[Stored data entries]
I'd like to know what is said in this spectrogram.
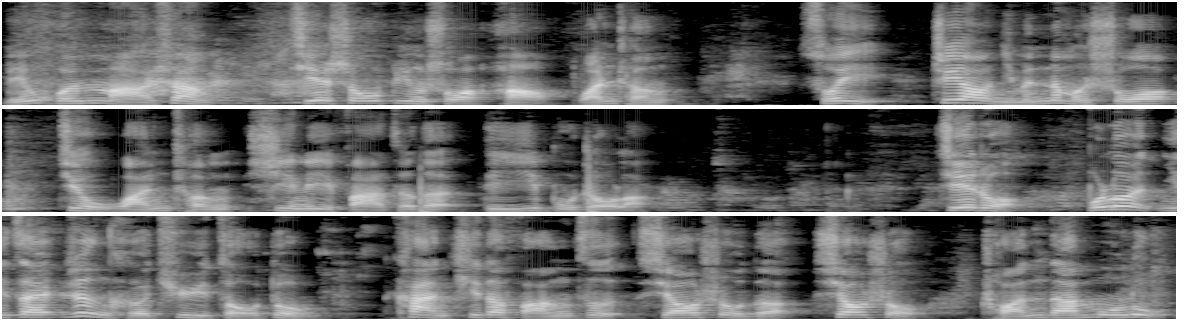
灵魂马上接收并说好完成。所以只要你们那么说，就完成吸引力法则的第一步骤了。接着，不论你在任何区域走动，看其他房子销售的销售传单目录，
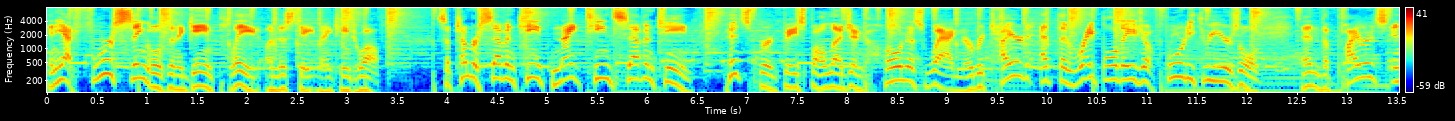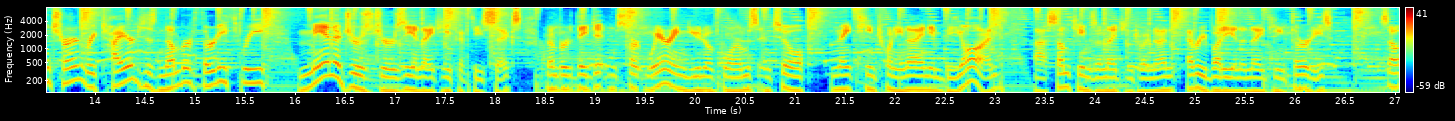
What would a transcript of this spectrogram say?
and he had four singles in a game played on this date, 1912. September 17, 1917, Pittsburgh baseball legend Honus Wagner retired at the ripe old age of 43 years old, and the Pirates in turn retired his number 33 manager's jersey in 1956. Remember, they didn't start wearing uniforms until 1929 and beyond. Uh, some teams in 1929, everybody in the 1930s. So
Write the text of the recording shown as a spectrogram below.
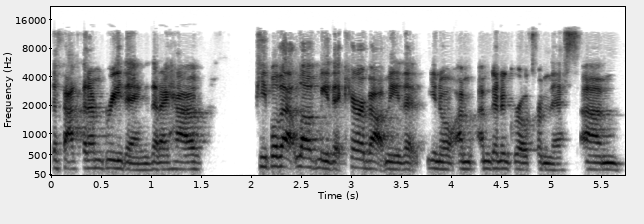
the fact that i'm breathing that i have people that love me that care about me that you know i'm, I'm going to grow from this. Um,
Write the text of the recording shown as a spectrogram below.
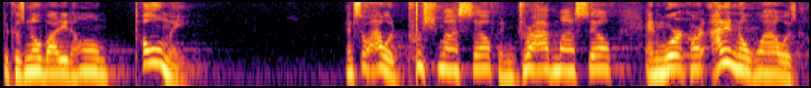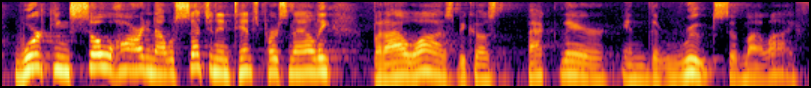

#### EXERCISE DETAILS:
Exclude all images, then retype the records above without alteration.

#### WRITTEN ANSWER:
I'd like to know what is said in this spectrogram.
灵魂马上接收并说好完成。所以只要你们那么说，就完成吸引力法则的第一步骤了。接着，不论你在任何区域走动，看其他房子销售的销售传单目录，
What would a transcript of this spectrogram say?
and he had four singles in a game played on this date, 1912. September 17, 1917, Pittsburgh baseball legend Honus Wagner retired at the ripe old age of 43 years old, and the Pirates in turn retired his number 33 manager's jersey in 1956. Remember, they didn't start wearing uniforms until 1929 and beyond. Uh, some teams in 1929, everybody in the 1930s. So
Write the text of the recording shown as a spectrogram below.
the fact that i'm breathing that i have people that love me that care about me that you know i'm, I'm going to grow from this. Um,
Write the text of the recording shown as a spectrogram below.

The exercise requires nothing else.